Course astrobiology astronomy Coursera

Astrobiology: Exploring Other Worlds

Week 1 - Planets in the Solar System and Beyond


Planet Formation

Planets and Moons

  • The surface of rocky planets is constantly changing
    • Geologically active
  • Magnetic shields are a product of differentiation
    • Shield the surface from harmful rays of space
    • Helps a planet retain its atmosphere
  • Planets near their star:
    • Hot
    • Cannot keep light gasses in their atmospheres
    • If they are very close, they tidally lock their star (one side always facing the star)
  • Planets far from their star:
    • Cold
    • May not have liquids on their surface
    • Can retain a thick atmosphere
    • May have subterranean liquids
  • Ices --> mostly frozen hydrogen compounds
  • Moons form around planetesimals
  • We haven't detected moons around exoplanets
    • Too small to detect

Our Solar System

Hot Jupiters and Planet Migration

  • Hot Jupiter
    • gas giant planet with mass equal to, or great than, Jupiter
    • Tight orbit close to their parent star
    • Surpising that they event exist
      • Simulations suggested they should not exist
      • Caused us to rethink planet formation theories
    • Planetary migration
      • Planets may drastically change orbital distances before settling into their final orbit
      • Explains how hot Jupiters would end up with an orbital path close to their star
    • The Grand Tack theory
      • How Jupiter may have experience planetary migration in our solar system
      • Cleared out some debris in the solar system and also caused the period of heavy bombardment
    • Extremely hard to verify models of the early solar system

Water Worlds

Week 2 - Hunting for Exoplanets

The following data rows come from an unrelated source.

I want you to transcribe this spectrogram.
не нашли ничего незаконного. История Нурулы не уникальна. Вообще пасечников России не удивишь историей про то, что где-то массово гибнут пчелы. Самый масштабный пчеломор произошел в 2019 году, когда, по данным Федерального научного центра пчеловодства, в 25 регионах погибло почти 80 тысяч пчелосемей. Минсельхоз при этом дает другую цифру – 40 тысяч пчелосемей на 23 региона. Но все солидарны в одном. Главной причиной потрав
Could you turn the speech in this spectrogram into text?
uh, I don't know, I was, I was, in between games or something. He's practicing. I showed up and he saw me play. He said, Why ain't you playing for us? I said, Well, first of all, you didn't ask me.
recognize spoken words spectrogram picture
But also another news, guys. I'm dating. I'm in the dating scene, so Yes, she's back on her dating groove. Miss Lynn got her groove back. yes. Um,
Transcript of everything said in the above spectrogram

  • How do we find exoplanets?
    • Small and trillions of miles away
  • Two methods for finding
    • Wobble observation
      • Observing red and blue shift as it moves towards/away from us
    • Brightness of its star will dip as it orbits in front

Gravity and the Doppler Shift

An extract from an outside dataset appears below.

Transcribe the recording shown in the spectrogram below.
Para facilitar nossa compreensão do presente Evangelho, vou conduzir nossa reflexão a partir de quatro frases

  • Core technique used to find the first exoplanets
  • Reflex motion
    • Gravitational pull of massive planets (like Jupiter) is enough to exert gravitational influence on their star
    • We don't actually see the star move from large distances but observe a red and blue shift
    • doppler shift
    • Toward us --> blue shift (compressed waves)
    • Away from us --> red shift

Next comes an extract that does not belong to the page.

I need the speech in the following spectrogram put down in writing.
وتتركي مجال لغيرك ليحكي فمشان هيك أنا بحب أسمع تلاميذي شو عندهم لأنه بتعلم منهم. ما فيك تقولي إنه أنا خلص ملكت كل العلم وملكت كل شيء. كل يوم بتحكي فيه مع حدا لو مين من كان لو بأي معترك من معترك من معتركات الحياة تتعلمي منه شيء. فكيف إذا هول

The Radial Velocity Method

The Transit Method

  • Observing the light of a star
  • The light will dim as an exoplanet moves in front of the star (transiting)
  • Very difficult because the dimming is very short
  • Strongly prefers finding hot Jupiters
  • Limitations
    • Size
      • The larger the planet radius, the easier it will be to observe dips
    • Orbital distance
      • Planets with greater orbital distance from their star crease smaller dips

Learning from Observations

  • Relies on Johannes Kepler's laws of planetary motion
  • From the radial velocity method:
    • With radial velocity and time (radial velocity method) and Keper's first law, we can determine the orbiutal period and distance
    • With orbital distance and Kepler's first law, we can calculate the velocity
    • Once a planet's velocity is known, we can calculate the mass of an exoplanet
  • From the transit method:
  • From both:

Planet Composition

Microlensing, Imaging, and Selection Effects

  • We can't take images of exoplanets because they are too faint compared to their stars
    • Need to block out the star first if you want to take an image of an exoplanet (easier to do in IR)
  • Coronagraphs
    • Designed to block out the central cirlce of its field of view
    • Used to block out a central star so we can image exoplanets
  • Gravitational lensing
    • Massive objects warp the fabric of space-time
    • Light travels through this warped space
    • Better for more distant exoplanets
    • Alignments are very rare